■ INPUT MATERIAL ■

—————

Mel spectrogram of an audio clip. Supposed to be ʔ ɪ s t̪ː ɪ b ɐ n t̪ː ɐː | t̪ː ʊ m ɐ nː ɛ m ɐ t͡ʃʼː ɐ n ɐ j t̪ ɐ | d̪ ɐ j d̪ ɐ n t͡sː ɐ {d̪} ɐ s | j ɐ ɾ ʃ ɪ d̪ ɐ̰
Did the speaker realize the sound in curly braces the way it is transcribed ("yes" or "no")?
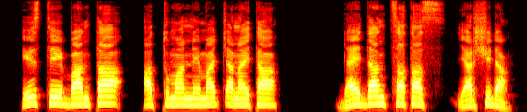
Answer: no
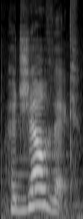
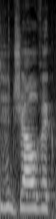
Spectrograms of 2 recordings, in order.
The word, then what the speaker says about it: Hjelvik: I think that the way that you say this one is Hjelvik.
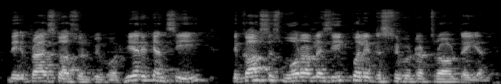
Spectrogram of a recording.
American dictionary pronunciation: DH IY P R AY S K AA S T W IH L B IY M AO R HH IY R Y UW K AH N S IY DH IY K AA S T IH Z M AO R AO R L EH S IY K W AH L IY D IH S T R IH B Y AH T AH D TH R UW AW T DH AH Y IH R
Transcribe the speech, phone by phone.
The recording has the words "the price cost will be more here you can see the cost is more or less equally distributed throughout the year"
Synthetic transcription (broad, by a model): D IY P R AY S K AA S T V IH L B IY M AO R HH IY R Y UW K AH N S IY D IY K AA S T IH Z M AO R AO R L EH S IY K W AH L IY D IH S T R IH B Y AH T AH D T R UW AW T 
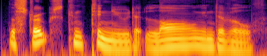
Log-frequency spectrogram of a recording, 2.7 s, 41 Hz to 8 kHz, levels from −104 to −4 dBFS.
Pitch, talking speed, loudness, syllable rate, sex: 100 Hz, 135 wpm, -18 LUFS, 4.7 syllables/s, male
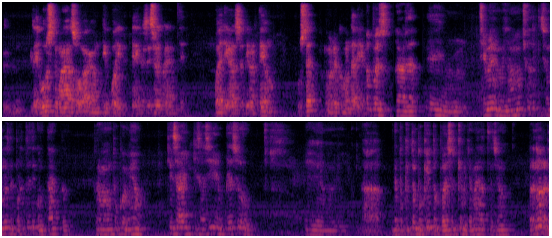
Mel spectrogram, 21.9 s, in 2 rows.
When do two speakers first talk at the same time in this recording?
none

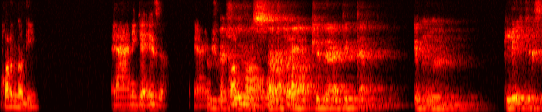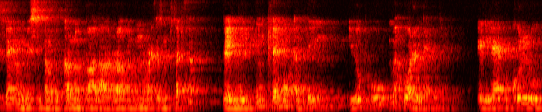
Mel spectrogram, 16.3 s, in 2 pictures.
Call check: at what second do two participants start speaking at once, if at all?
3 s

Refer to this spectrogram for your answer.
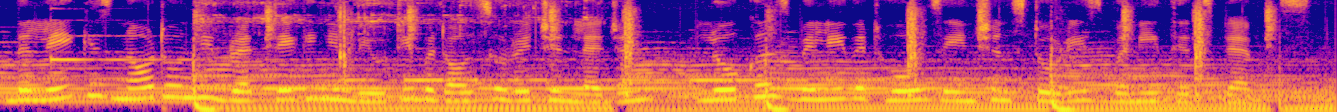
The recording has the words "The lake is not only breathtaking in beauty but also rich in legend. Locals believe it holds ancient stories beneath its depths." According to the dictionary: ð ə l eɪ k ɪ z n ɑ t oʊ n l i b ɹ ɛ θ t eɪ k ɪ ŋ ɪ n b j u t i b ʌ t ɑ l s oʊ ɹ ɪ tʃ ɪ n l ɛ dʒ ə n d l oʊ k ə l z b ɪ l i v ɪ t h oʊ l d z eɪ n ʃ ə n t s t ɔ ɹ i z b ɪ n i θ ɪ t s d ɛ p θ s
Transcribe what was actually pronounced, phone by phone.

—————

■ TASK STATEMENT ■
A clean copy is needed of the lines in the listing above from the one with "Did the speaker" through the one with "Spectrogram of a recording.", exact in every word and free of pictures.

■ TASK OUTPUT ■
Did the speaker realize the sound in curly braces the way it is transcribed ("yes" or "no")?
Answer: no
Spectrograms of 2 recordings, in order.
The word, then what the speaker says about it: Hjelvik: I think that the way that you say this one is Hjelvik.
Spectrogram of a recording.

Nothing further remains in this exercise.